Physical touch has been shown to reduce stress and lower your heart rate. Hugging also releases hormones like oxytocin and dopamine, which elicit feelings of happiness and euphoria. A 2018 study demonstrated that interpersonal touch, such as hugs, increased individual well-being and acted as a stress buffer during times of conflict. If you feel blue, ask a friend or family member for a hug to cheer you up. If there aren’t any human companions around to cuddle, snuggle up with a pet. Research has shown that simply petting a dog lowers your levels of the stress hormone cortisol and releases oxytocin.
Have a Laugh
Laughter really is the best medicine! Aside from being contagious to those around you, laughing helps you increase your levels of dopamine, oxytocin, serotonin, and endorphins (DOSE). These neurochemicals work in the brain to make you feel more relaxed, happy, satisfied, and empathetic toward others. Laughter also lowers your stress response system, resulting in a more relaxed and positive attitude. When you are feeling down, watch an episode of your favorite light-hearted TV show or a hilarious clip on YouTube and enjoy a bit of a chuckle, and you will feel a lot better.
Listen to Your Favorite Tunes
The next time you are feeling down, plug in your headphones and blast your favorite tunes. Music is processed by the amygdala, which is responsible for controlling emotion and mood. Music can also trigger dopamine release, causing you to feel happier.
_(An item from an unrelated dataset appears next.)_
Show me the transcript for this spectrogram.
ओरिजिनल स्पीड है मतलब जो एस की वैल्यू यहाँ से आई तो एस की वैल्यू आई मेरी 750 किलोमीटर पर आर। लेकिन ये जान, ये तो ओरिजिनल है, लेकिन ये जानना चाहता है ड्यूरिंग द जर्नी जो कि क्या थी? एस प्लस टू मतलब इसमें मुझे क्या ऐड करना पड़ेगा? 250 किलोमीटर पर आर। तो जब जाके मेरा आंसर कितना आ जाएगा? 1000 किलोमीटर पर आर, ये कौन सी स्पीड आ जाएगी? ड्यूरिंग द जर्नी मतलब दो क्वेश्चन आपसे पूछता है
So don’t be afraid to turn up the jams next time you need a mood boost.
Some genres are more effective than others at elevating your mood. Sad songs with predominantly minor notes and chords are associated with lower moods. Listening to random genres or chaotic tunes with a fast tempo and aggressive chord progressions can agitate the mind.
However, the type of music that relaxes you or cheers you up is different for every individual. Try listening to a song you associate with a happy moment in your life for a quick pick-me-up.
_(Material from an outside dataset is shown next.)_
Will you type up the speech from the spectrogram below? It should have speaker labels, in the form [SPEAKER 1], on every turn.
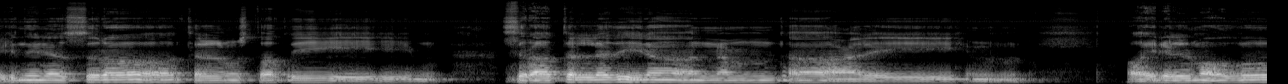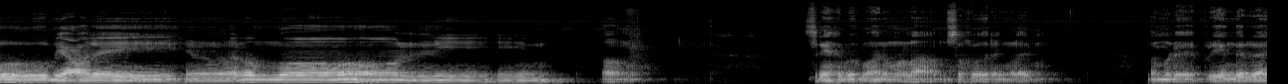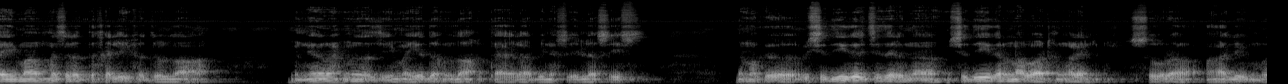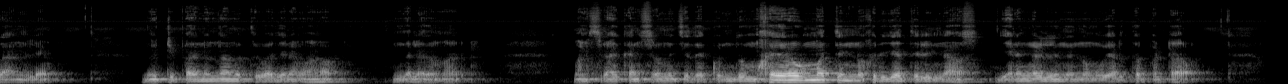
[SPEAKER 1] اهدنا الصراط المستقيم صراط الذين أنعمت عليهم غير المغضوب عليهم ولا الضالين آمين സ്നേഹബഹുമാനമുള്ള സഹോദരങ്ങളെ നമ്മുടെ പ്രിയങ്കരായ ഇമാം ഹസരത്ത് ഖലീഫത്തുള്ള അസീസ് നമുക്ക് വിശദീകരിച്ചു തരുന്ന വിശദീകരണ പാഠങ്ങളിൽ സൂറ ആലി ഇമ്രാനിലെ നൂറ്റി പതിനൊന്നാമത്തെ വചനമാണ് ഇന്നലെ നമ്മൾ മനസ്സിലാക്കാൻ ശ്രമിച്ചത്. കുന്തും ഖൈറ ഉമ്മത്തിൻ നുഹരിജത്തിലിന്നാസ് ജനങ്ങളിൽ നിന്നും ഉയർത്തപ്പെട്ട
Meditation improves your general sense of well-being by allowing you to just slow down. When you meditate, the goal is to produce a tranquil, relaxed state of mind, and the simple act of trying to achieve that goal gets you in a better mood. Meditation can also increase self-awareness and creativity and help you gain new perspectives on old problems. Besides enhancing your mood, meditation can improve your health by lowering blood pressure and heart rate.
Meditation doesn’t need to involve hours of intense focus. Use simple deep abdominal breathing techniques to relax and focus on three things you are genuinely grateful for. Or, lie down somewhere quiet and practice gradual body relaxation meditation. Start at your toes and work your way up to the top of your head. Focus on squeezing the area, and then completely releasing.
Do Something Good for Someone Else
Altruistic acts can often cause you to feel happier than doing something for yourself. Performing acts of kindness for others activates the regions of the brain responsible for pleasure and reward. These acts also help reduce feelings of isolation and offer an alternative perspective on your situation, which can help you to reassess your mood. Acts of kindness can be small things like paying for the groceries of someone in line behind you or giving someone a heartfelt compliment. You could also cook someone a meal, leave them a thank you note, or give a friend or family member a call to check in if you haven’t spoken in a while.
Boost Your Mood for Better Mental Health
Everyone feels blue from time to time, and these simple mood-boosting techniques are an excellent way to get over a mid-week slump at work or a low mood after a personal conflict.
However, anxiety and depression are serious mental illnesses. While managing your mood can help reduce your risk, it is essential to seek professional help if you persistently experience sadness, hopelessness, or panic. Numerous resources are available, from online chats with qualified counselors to emergency mental health hotlines, to ensure you get the help you need.